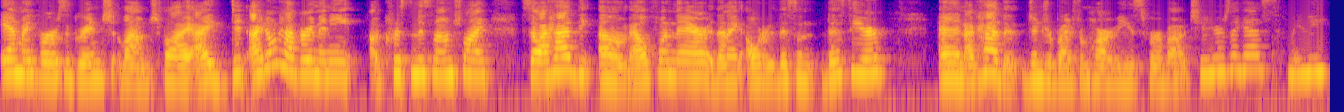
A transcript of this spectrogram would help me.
and my first Grinch Loungefly. I did. I don't have very many uh, Christmas Loungefly, so I had the um, Elf one there. Then I ordered this one this year, and I've had the gingerbread from Harvey's for about two years, I guess, maybe.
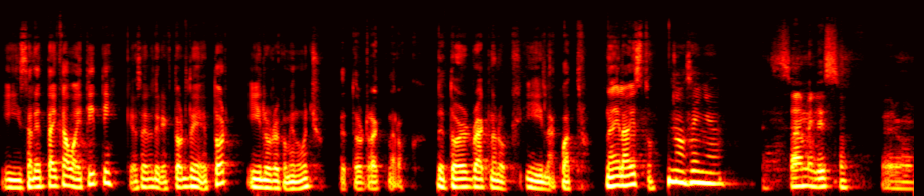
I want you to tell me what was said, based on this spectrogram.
Y sale Taika Waititi, que es el director de Thor y lo recomiendo mucho. De Thor Ragnarok. De Thor Ragnarok y la 4. Nadie la ha visto. No, señor. Está en mi lista. Pero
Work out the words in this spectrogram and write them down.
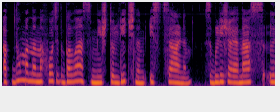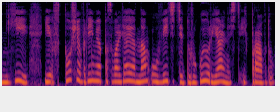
обдуманно находит баланс между личным и социальным, сближая нас с Иньи и в то же время позволяя нам увидеть другую реальность и правду,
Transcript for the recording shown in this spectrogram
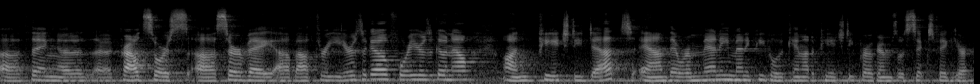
a, a thing, a, a crowdsource uh, survey about three years ago, four years ago now, on PhD debt, and there were many, many people who came out of PhD programs with six-figure,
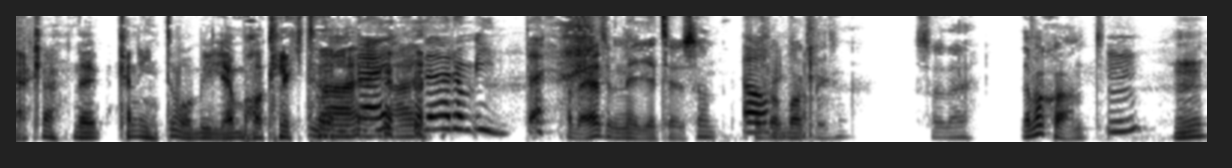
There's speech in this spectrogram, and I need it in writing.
Jäklar, det kan inte vara billiga baklyktor. Nej, nej, nej. det är de inte. Ja, det är typ 9000 för Ja. baklyktor. Så det, det var skönt. Mm. Mm.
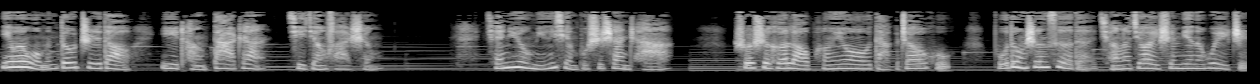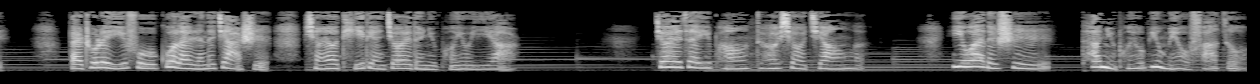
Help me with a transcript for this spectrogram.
因为我们都知道一场大战即将发生。前女友明显不是善茬，说是和老朋友打个招呼，不动声色的抢了焦爱身边的位置。摆出了一副过来人的架势，想要提点焦爱的女朋友一二。焦爱在一旁都要笑僵了。意外的是，他女朋友并没有发作，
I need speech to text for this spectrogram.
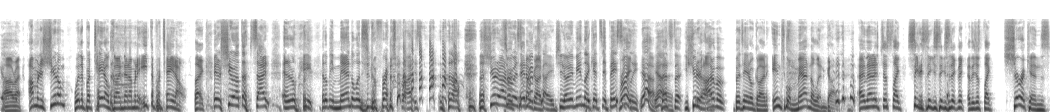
my god! All right. I'm gonna shoot him with a potato gun, then I'm gonna eat the potato. Like It'll shoot out the side, and it'll be it'll be mandolins into French fries, and then I'll you shoot it out of a potato gun. cage. You know what I mean? Like it's it basically Right. Yeah. That's the you shoot it Yeah. out of a potato gun into a mandolin gun. and then it's just like sneaky, sneaky, sneaky, sneaky, sneaky, and they're just like shurikens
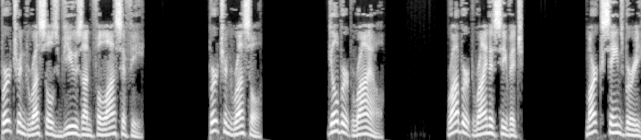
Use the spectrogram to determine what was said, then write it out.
Bertrand Russell's views on philosophy Bertrand Russell Gilbert Ryle Robert Rynasiewicz Mark Sainsbury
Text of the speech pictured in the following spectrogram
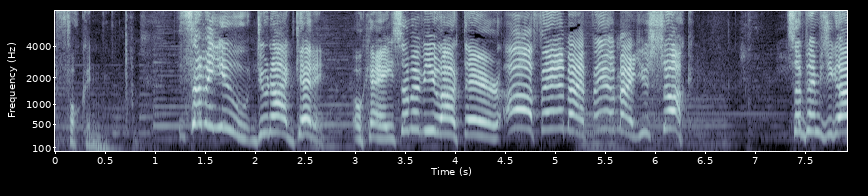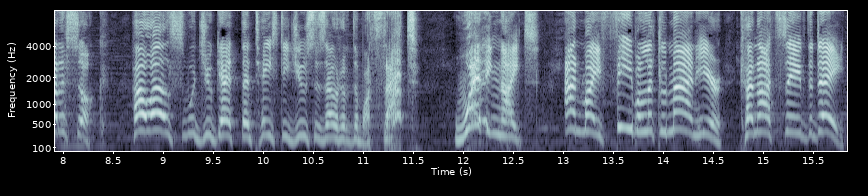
Fucking. Some of you do not get it, okay? Some of you out there, oh, Failman, Failman, you suck. Sometimes you gotta suck. How else would you get the tasty juices out of the. What's that? Wedding night! And my feeble little man here cannot save the day.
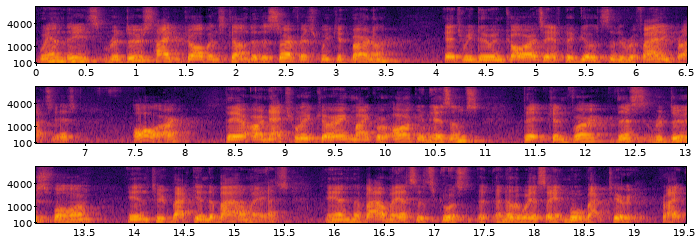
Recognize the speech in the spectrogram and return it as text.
when these reduced hydrocarbons come to the surface, we can burn them, as we do in cars after it goes through the refining process, or there are naturally occurring microorganisms that convert this reduced form into back into biomass. And the biomass is, of course, another way of saying more bacteria, right?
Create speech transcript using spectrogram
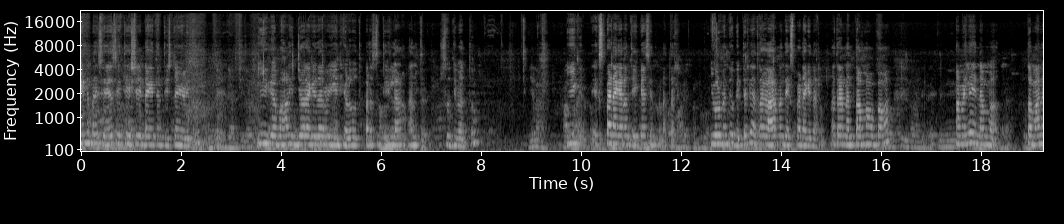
ಏನು ಬರೀ ಸೀರಿಯಸ್ ಐತಿ ಆಕ್ಸಿಡೆಂಟ್ ಆಗೈತೆ ಅಂತ ಇಷ್ಟ ಹೇಳಿದ್ರು. ಈಗ ಭಾಳ ಇಂಜೋರ್ ಆಗಿದಾರು, ಏನು ಹೇಳೋದು ಪರಿಸ್ಥಿತಿ ಇಲ್ಲ ಅಂತ ಸುದ್ದಿ ಬಂತು. ಈಗ ಎಕ್ಸ್ಪೈರ್ಡ್ ಆಗ್ಯಾರ ಅಂತ ಈಗ ಇದು ಮಾಡತ್ತಾರೆ. ಏಳು ಮಂದಿ ಹೋಗಿದ್ದಾರೆ ಅದ್ರಾಗ ಆರು ಮಂದಿ ಎಕ್ಸ್ಪೈರ್ಡ್ ಆಗಿದ್ದಾರೆ ಅದ್ರಾಗ ನನ್ನ ತಮ್ಮ ಒಬ್ಬವ, ಆಮೇಲೆ ನಮ್ಮ ತಮ್ಮನ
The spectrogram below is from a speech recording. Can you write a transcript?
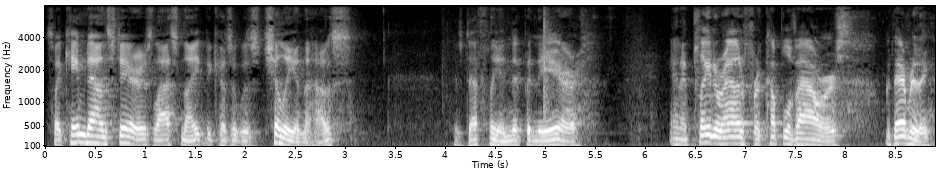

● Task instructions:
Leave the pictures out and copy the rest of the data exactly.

● Output of the task:
A transcript of this spectrogram would help me.
and my first Grinch Loungefly. I did. I don't have very many uh, Christmas Loungefly, so I had the um, Elf one there. Then I ordered this one this year, and I've had the gingerbread from Harvey's for about two years, I guess, maybe.
I want you to tell me what was said, based on this spectrogram.
Y sale Taika Waititi, que es el director de Thor y lo recomiendo mucho. De Thor Ragnarok. De Thor Ragnarok y la 4. Nadie la ha visto. No, señor. Está en mi lista. Pero
Work out the words in this spectrogram and write them down.
обдуманно находит баланс между личным и социальным, сближая нас с Иньи и в то же время позволяя нам увидеть другую реальность и правду,
Transcript for the recording shown in this spectrogram
a, a thing, a, a crowdsource uh, survey about three years ago, four years ago now, on PhD debt, and there were many, many people who came out of PhD programs with six-figure,
There's speech in this spectrogram, and I need it in writing.
Jäklar, det kan inte vara billiga baklyktor. Nej, nej, nej. det är de inte. Ja, det är typ 9000 för Ja. baklyktor. Så det, det var skönt. Mm. Mm.
Help me with a transcript for this spectrogram.
因为我们都知道一场大战即将发生。前女友明显不是善茬，说是和老朋友打个招呼，不动声色的抢了焦爱身边的位置。摆出了一副过来人的架势，想要提点焦爱的女朋友一二。焦爱在一旁都要笑僵了。意外的是，他女朋友并没有发作，
I need speech to text for this spectrogram.
my god! All right. I'm gonna shoot him with a potato gun, then I'm gonna eat the potato. Like It'll shoot out the side, and it'll be it'll be mandolins into French fries, and then I'll you shoot it out of a potato gun. cage. You know what I mean? Like it's it basically Right. Yeah. That's the you shoot it Yeah. out of a potato gun into a mandolin gun. and then it's just like sneaky, sneaky, sneaky, sneaky, sneaky, and they're just like shurikens
Use the spectrogram to determine what was said, then write it out.
Bertrand Russell's views on philosophy Bertrand Russell Gilbert Ryle Robert Rynasiewicz Mark Sainsbury
Text of the speech pictured in the following spectrogram
Fucking. Some of you do not get it, okay? Some of you out there, oh, Failman, Failman, you suck. Sometimes you gotta suck. How else would you get the tasty juices out of the. What's that? Wedding night! And my feeble little man here cannot save the day.
Recognize the speech in the spectrogram and return it as text.
when these reduced hydrocarbons come to the surface, we can burn them, as we do in cars after it goes through the refining process, or there are naturally occurring microorganisms that convert this reduced form into back into biomass. And the biomass is, of course, another way of saying more bacteria, right?
Create speech transcript using spectrogram
ಏನು ಬರೀ ಸೀರಿಯಸ್ ಐತಿ ಆಕ್ಸಿಡೆಂಟ್ ಆಗೈತೆ ಅಂತ ಇಷ್ಟ ಹೇಳಿದ್ರು. ಈಗ ಭಾಳ ಇಂಜೋರ್ ಆಗಿದಾರು, ಏನು ಹೇಳೋದು ಪರಿಸ್ಥಿತಿ ಇಲ್ಲ ಅಂತ ಸುದ್ದಿ ಬಂತು. ಈಗ ಎಕ್ಸ್ಪೈರ್ಡ್ ಆಗ್ಯಾರ ಅಂತ ಈಗ ಇದು ಮಾಡತ್ತಾರೆ. ಏಳು ಮಂದಿ ಹೋಗಿದ್ದಾರೆ ಅದ್ರಾಗ ಆರು ಮಂದಿ ಎಕ್ಸ್ಪೈರ್ಡ್ ಆಗಿದ್ದಾರೆ ಅದ್ರಾಗ ನನ್ನ ತಮ್ಮ ಒಬ್ಬವ, ಆಮೇಲೆ ನಮ್ಮ ತಮ್ಮನ
The spectrogram below is from a speech recording. Can you write a transcript?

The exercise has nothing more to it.